- Fast Lane: “Fast Lane is a lot more about policy than anything else. The problem we’re trying to solve is people bringing their iPhone to the office and it ends up on the guest network even if they’re using a mission-critical app written by IT,” said Rosenberg. “With Fast Lane, an enterprise admin can configure these apps to receive priority treatment on the network.”
- Business Communication: “How do you make your iPhone a first-class business phone in the office? Right now employees go outside the enterprise PBX. They’re not leveraging VoIP. Cisco Spark is one of the first application built on top of the new Callkit API,” said Rosenberg. “The biggest problem it solves is that if you receive an incoming call and your phone is locked, you have to tap the phone, unlock it, wait for the app to launch…that’s now been fixed. With apps like Cisco Spark you can swipe to answer and unlock and jump right into a call.”

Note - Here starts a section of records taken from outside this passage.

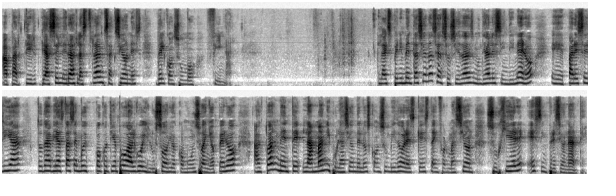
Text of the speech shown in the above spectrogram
a partir de acelerar las transacciones del consumo final. La experimentación hacia sociedades mundiales sin dinero eh, parecería todavía hasta hace muy poco tiempo algo ilusorio como un sueño, pero actualmente la manipulación de los consumidores que esta información sugiere es impresionante.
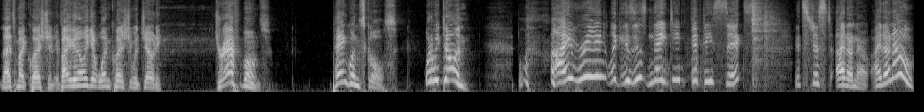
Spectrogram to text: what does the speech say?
That's my question. If I could only get one question with Jody. Giraffe bones. Penguin skulls. What are we doing? Ivory? Like, is this 1956? It's just, I don't know. I don't know.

- Collaboration Apps and VoIP: The partnership also extends to apps like Cisco Jabber and Cisco WebEx for business videoconferencing. Rosenberg said enterprise VoIP apps have struggled on mobile largely due to convenience, but through the partnership he said the big benefits will be in cost savings and better compliance. “You can now use the native iOS interface, and you’ll effectively be using the enterprise VoIP app. Same for outbound calling—dial from the address book and that will now launch you into a Cisco Spark VoIP call,” said Rosenberg.
“What does the enterprise get? They’re going to save some money,” he added. “All those minutes of employees at their desks making calls, those are going to start turning into VoIP calls. It’s great for international calling, and makes Wi-Fi calling easier on the road.
“The other big benefit will really be around compliance. Those calls will now go through your corporate PBX and give you things like call detail record in the event of a data breach. But outside of IT, it’s about putting compliance all in the same place. Industries like finance have legal requirements to block certain users, which they were never able to enforce with iPhone calling. Now they can.”